It says there is nothing romantic in the death of a woman. There is nothing romantic in the medias portrayal of victims of serial killers, they just become plot points in the murderers story.
There is a beauty and romanticism of suicide and martyrdom in literature and art, but a complete lack of the same regard in the case of murder. This stresses the fundamental difference between the very real physical violence that is done to a body, and the “imagined” violence that is done with a pen or brush, the reality of death is not as easy to swallow. (expand)
“Woman is not a poet: she is a muse or she is nothing”- Robert Graves.
This romanticism often comes coupled with the Muse trope which was very opulent during the 19 century, and seemed to imply that a women on the verge of death or in fact already dead was the pinnacle of virtuous femininity. When exploring these tropes, professor Bram Dijkstra states that the obsessions with the weakened female form were “dangerous fantasises” that had a role in keeping women down trodden and submissive and concluded that images like these “constituted a further step in the marginalisation of women”
After the ultimate sacrifice for passion or cause, cold and lain out upon her pedestal, in her most passive state, she becomes and object. No longer obtainable in the a physical sense she becomes the subject of art and literature, and through that, she is obtainable again.
“it seems that the appetite for pictures showing bodies in pain is a keen, almost, as the desire for ones that show bodies naked”-Susan Sontag, regarding the pain of others , pg 36
In her book “beauty and being just” Elaine Scarry says “far from damaging our capacity to attend the problems of injustice,beauty instead intensifies the pressure we feel to repair existing injuries.……the fact that something is beautiful is bound up with an urge to protect it or act on its behalf”

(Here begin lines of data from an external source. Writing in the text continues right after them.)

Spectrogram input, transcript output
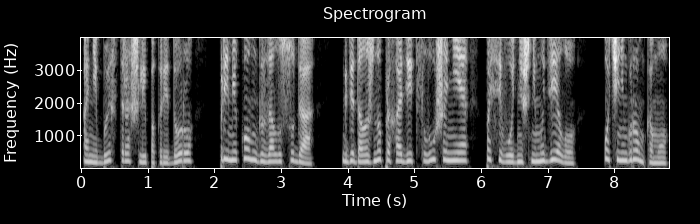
Они быстро шли по коридору прямиком к залу суда, где должно проходить слушание по сегодняшнему делу, очень громкому,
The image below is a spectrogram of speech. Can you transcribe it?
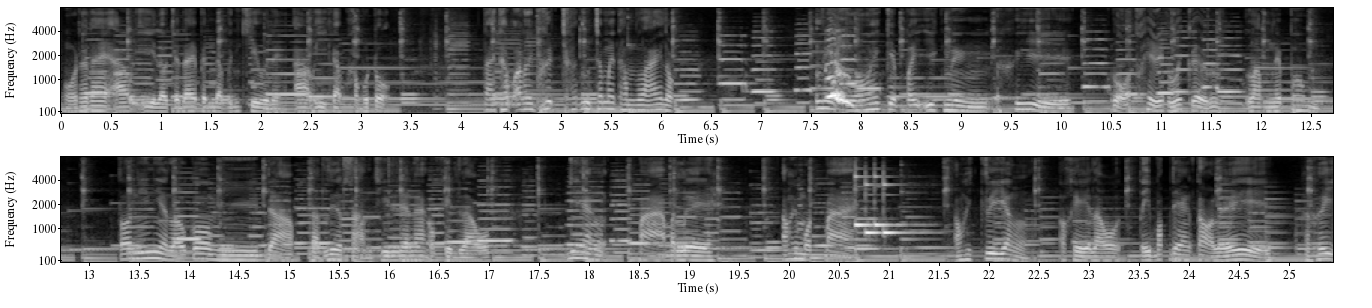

This at surface level seems true as consistently thorough history we as humans have felt the urge to worshiped and protected that which we have found beautiful, but it is dangerous to ignore the reality that we often have just as powerful an urge to destroy and maim.
The most obvious contemporary examples are Yoko ono’s 1964 “cut piece” where the artist stands motionless on a stage with a pair of scissors at her feet inviting the audience to interact, and Marina Ambramovi?’s 1974 performance piece “Rhythm 0” that takes Ono’s concept to a more perilous level by the involvement of 72 objects that include a gun, various knives and a axe while also having less obviously antagonistic items such as olive oil, fruit and a rose lain out nearby.
that ended with a man holding a gun to her head and trying to get her to fire it before being intercepted by audience members.
Watching these performances you feel a a rising level of apprehension and empathy at the level of vulnerability being displayed and twangs of anger at the audience members taking pleasure in what feels like an abuse of trust. Cutting through her clothes and exposing Ono’s naked form and in Ambramovi?’s case, mutilating her body and directly threatening her life. but you also watch in fascination at what the next action will be and as the aggression rises in the room. You think you know that you wouldn’t push the boundaries of moral decency like the participating audience are doing, but maybe thats what they thought too before being given the consequence free freedom of doing so.